WHAT TO WORK ON: Look in the material below for the line with "As your phonetics" and the line with "Spectrogram of an audio clip, in 5 rows.", then set down exactly those two lines and all lines between, nothing more.

+++

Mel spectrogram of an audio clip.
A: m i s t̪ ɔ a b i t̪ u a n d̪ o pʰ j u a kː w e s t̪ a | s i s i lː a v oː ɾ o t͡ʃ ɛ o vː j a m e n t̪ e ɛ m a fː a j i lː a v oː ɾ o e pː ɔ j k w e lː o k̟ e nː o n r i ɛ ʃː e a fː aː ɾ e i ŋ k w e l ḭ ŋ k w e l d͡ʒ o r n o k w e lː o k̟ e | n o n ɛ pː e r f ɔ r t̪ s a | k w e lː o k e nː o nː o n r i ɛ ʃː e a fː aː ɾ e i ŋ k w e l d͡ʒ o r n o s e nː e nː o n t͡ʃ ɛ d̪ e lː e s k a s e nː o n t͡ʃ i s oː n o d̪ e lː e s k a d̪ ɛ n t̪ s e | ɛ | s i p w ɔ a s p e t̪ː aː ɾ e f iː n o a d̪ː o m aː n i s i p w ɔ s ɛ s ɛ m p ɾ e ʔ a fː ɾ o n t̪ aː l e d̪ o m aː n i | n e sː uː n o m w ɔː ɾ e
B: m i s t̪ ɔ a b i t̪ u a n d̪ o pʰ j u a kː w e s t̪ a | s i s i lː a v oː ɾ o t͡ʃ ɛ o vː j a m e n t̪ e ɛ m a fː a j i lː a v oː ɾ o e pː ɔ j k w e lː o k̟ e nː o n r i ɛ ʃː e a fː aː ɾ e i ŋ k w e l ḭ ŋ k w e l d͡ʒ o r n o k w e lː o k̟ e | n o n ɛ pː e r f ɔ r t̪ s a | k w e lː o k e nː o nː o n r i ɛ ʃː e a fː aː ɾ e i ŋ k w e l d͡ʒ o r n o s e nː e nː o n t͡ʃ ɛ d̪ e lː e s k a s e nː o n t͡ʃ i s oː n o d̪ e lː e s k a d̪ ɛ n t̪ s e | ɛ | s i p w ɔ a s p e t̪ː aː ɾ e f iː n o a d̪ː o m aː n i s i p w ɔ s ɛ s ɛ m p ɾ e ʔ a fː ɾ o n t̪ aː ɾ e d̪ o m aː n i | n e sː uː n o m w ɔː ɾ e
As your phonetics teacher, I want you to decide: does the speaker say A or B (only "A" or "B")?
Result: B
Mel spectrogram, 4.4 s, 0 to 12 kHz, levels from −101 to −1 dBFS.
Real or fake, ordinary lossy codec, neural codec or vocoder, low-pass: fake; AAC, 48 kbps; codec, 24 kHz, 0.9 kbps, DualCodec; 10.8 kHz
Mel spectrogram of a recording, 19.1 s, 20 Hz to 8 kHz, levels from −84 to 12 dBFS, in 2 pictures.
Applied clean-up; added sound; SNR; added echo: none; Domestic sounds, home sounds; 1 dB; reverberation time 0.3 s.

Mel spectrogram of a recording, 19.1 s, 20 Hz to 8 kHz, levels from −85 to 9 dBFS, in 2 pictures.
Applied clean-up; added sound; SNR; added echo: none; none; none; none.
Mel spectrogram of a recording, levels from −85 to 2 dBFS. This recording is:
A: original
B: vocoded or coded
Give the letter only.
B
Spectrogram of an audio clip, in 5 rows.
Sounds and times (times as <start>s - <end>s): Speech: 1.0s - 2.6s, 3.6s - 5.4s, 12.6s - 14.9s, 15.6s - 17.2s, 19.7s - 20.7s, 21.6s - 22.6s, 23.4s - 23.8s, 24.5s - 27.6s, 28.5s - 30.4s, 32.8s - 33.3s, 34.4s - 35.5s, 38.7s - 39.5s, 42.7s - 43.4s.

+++

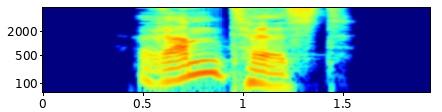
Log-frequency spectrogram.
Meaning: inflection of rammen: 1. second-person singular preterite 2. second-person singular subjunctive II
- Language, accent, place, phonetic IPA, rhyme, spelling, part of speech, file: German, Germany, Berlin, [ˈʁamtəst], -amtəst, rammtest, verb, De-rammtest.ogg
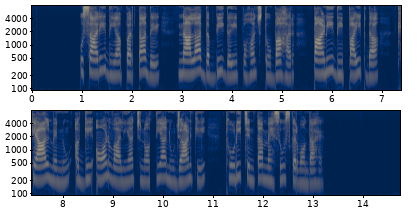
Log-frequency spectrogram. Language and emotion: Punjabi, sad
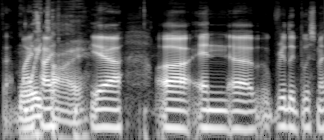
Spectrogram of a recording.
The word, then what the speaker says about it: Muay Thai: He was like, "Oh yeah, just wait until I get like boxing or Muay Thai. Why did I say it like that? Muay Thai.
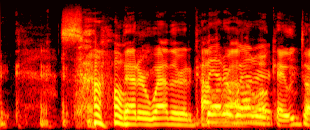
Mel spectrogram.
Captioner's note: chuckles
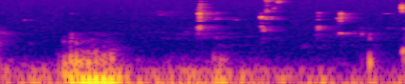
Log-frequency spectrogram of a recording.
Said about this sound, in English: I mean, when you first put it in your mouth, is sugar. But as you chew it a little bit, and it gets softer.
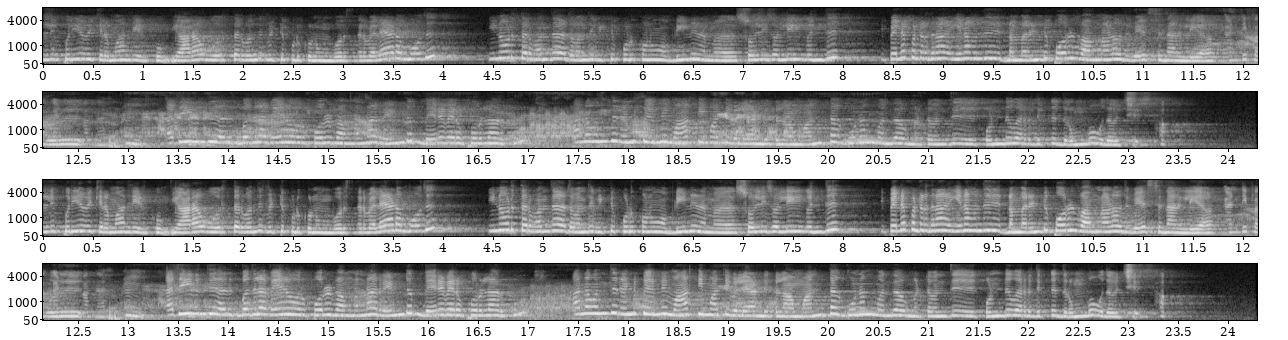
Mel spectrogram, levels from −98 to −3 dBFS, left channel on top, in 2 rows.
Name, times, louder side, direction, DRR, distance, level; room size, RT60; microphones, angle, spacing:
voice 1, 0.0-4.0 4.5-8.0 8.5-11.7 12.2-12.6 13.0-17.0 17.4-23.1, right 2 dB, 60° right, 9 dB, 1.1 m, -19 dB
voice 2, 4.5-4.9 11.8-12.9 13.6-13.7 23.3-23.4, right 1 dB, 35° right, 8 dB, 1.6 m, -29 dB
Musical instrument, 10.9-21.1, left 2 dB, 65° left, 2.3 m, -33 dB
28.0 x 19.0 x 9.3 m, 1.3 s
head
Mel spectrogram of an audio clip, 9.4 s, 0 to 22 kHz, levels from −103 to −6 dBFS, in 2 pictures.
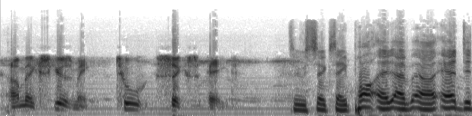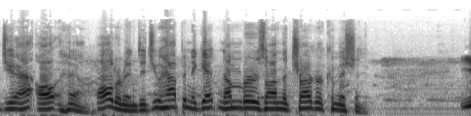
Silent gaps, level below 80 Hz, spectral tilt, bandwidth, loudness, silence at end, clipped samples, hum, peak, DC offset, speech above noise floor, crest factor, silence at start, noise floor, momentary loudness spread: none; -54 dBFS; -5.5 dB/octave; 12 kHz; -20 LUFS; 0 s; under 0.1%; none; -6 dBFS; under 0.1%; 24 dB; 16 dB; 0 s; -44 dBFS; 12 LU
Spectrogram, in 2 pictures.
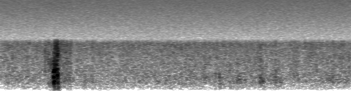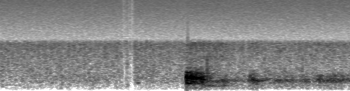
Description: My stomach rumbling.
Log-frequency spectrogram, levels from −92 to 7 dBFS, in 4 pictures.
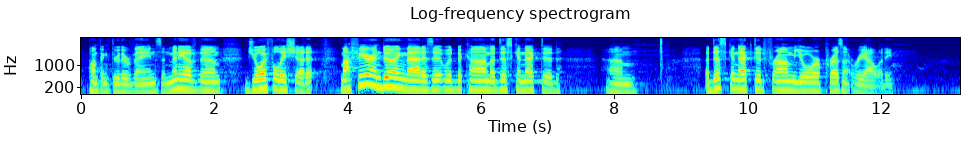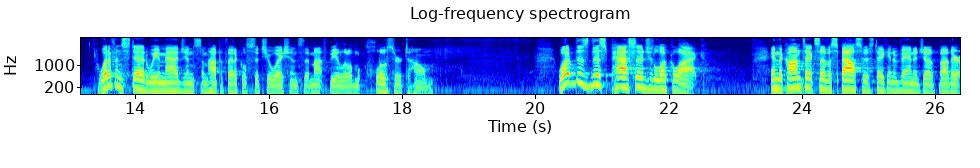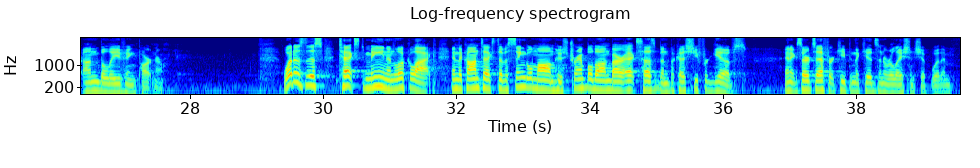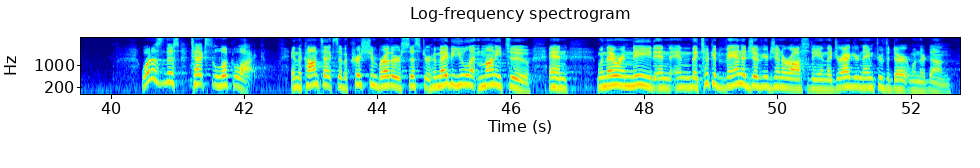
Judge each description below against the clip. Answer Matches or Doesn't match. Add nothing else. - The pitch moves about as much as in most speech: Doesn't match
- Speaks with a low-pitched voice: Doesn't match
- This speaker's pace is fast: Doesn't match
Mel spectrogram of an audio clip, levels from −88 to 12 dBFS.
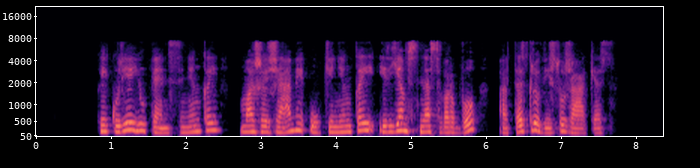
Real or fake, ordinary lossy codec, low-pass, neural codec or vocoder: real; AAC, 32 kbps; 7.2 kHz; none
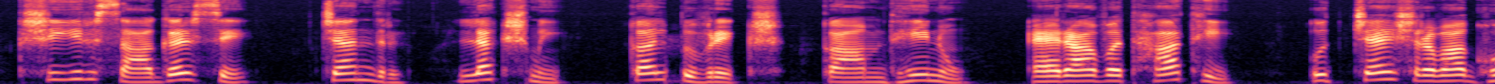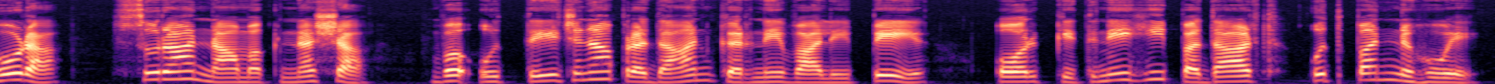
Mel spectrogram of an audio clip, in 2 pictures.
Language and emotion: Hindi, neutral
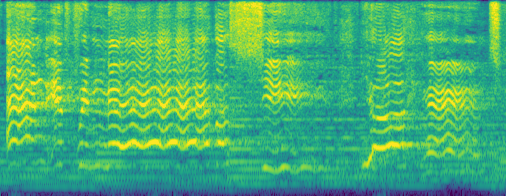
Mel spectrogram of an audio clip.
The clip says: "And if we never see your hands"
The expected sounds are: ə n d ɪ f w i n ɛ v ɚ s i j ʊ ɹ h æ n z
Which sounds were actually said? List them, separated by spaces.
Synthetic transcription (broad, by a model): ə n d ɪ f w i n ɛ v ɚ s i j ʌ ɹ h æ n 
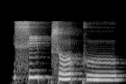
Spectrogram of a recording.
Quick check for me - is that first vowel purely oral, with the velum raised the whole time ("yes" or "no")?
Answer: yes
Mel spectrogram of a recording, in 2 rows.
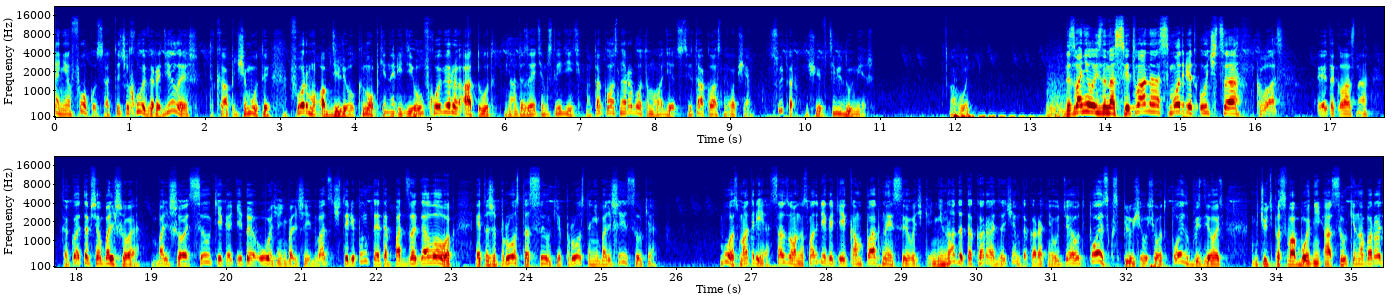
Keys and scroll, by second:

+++

RESULT OF THE EXERCISE:
As your phonetics teacher, I want you to decide: does the speaker say A or B (only "A" or "B")?
Result: B
Mel spectrogram, 4.4 s, 0 to 12 kHz, levels from −101 to −1 dBFS.
Real or fake, ordinary lossy codec, neural codec or vocoder, low-pass: fake; AAC, 48 kbps; codec, 24 kHz, 0.9 kbps, DualCodec; 10.8 kHz
Mel spectrogram of a recording, 19.1 s, 20 Hz to 8 kHz, levels from −84 to 12 dBFS, in 2 pictures.
Applied clean-up; added sound; SNR; added echo: none; Domestic sounds, home sounds; 1 dB; reverberation time 0.3 s.

Mel spectrogram of a recording, 19.1 s, 20 Hz to 8 kHz, levels from −85 to 9 dBFS, in 2 pictures.
Applied clean-up; added sound; SNR; added echo: none; none; none; none.
Mel spectrogram of a recording, levels from −85 to 2 dBFS. This recording is:
A: original
B: vocoded or coded
Give the letter only.
B
Spectrogram of an audio clip, in 5 rows.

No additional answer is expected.